The market has been rising higher this week on optimism surrounding the signing of the “phase one” trade agreement between the U.S. and China, putting the two-year long trade war on ice.
On the heels of the trade truce being signed, representatives from the House delivered the two articles of impeachment against President Donald Trump to the Senate which got underway with its impeachment trial today as more evidence from the case against Trump unfolded.
These big stories have pushed the U.S. conflict with Iran into the rearview. However, JPMorgan’s global head of macro quantitative and derivatives strategy Marko Kolanovic warns that tensions in the Middle East could soon reach a boiling point.

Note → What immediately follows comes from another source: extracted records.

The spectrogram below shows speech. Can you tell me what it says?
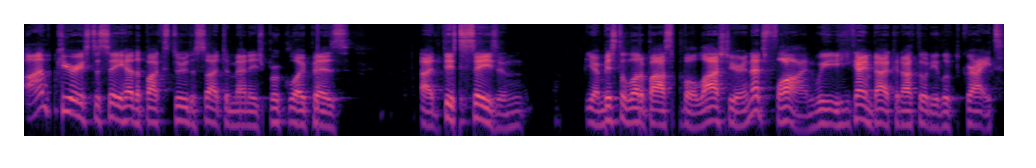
I'm curious to see how the Bucks do decide to manage Brook Lopez uh, this season. You know, missed a lot of basketball last year, and that's fine. We he came back and I thought he looked great.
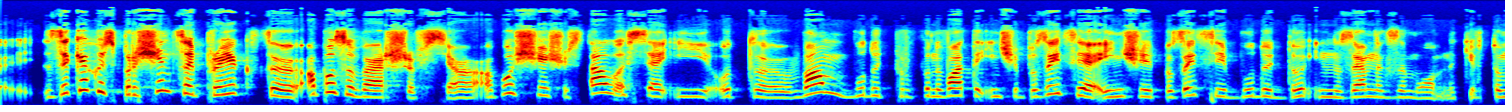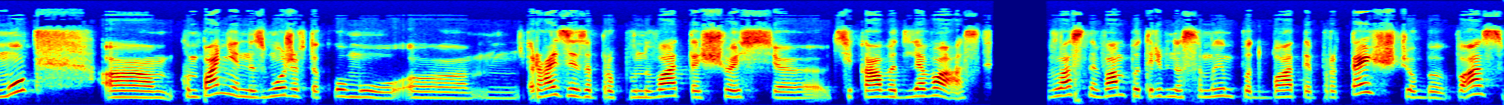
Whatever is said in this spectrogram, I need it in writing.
е, з якихось причин цей проєкт або завершився, або ще щось сталося, і от е, вам будуть пропонувати інші позиції, а інші позиції будуть до іноземних замовників. Тому е, компанія не зможе в такому е, разі запропонувати щось е, цікаве для вас. Власне, вам потрібно самим подбати про те, щоб у вас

“A significant change to our outlook is the new geopolitical tail risk that emerged in the Middle East,” Kolanovic wrote in a note to clients. “We believe this tail risk is under-appreciated by the market and should be hedged.”
Tensions between the U.S. and Iran sparked when a U.S. airstrike killed Iranian General Qasem Soleimani which Iran responded to by launching a missile attack on Iraqi bases which housed U.S. troops designed not to kill, but to deliver a warning.
Stocks initially sank lower while oil surged higher as the market wondered whether production in the oil-rich region would be impacted by a possible conflict.
But then stocks bounced back, quickly surging to new all-time highs.
While tensions with Iran seem to have cooled since the very beginning of the year, Kolanovic argues that the underlying issues between the U.S. and Iran haven’t been resolved and thus, the risks have not been removed. Instead, the two countries have been pushed “further down a collision course.”
Given that 2020 is a presidential election year, Kolanovic believes that ongoing retaliation by Iran could have a significant impact as volatility and rising oil prices could sway foreign policy decisions.
“If the conflict were to escalate in an election year, causing market turmoil, and with the US having fewer allies, Trump could be more likely to accept a JCPOA-like settlement,” Kolanovic said, adding that “the risk of escalation is high going into [the] U.S. election,” and “the market currently is not pricing any significant risk.”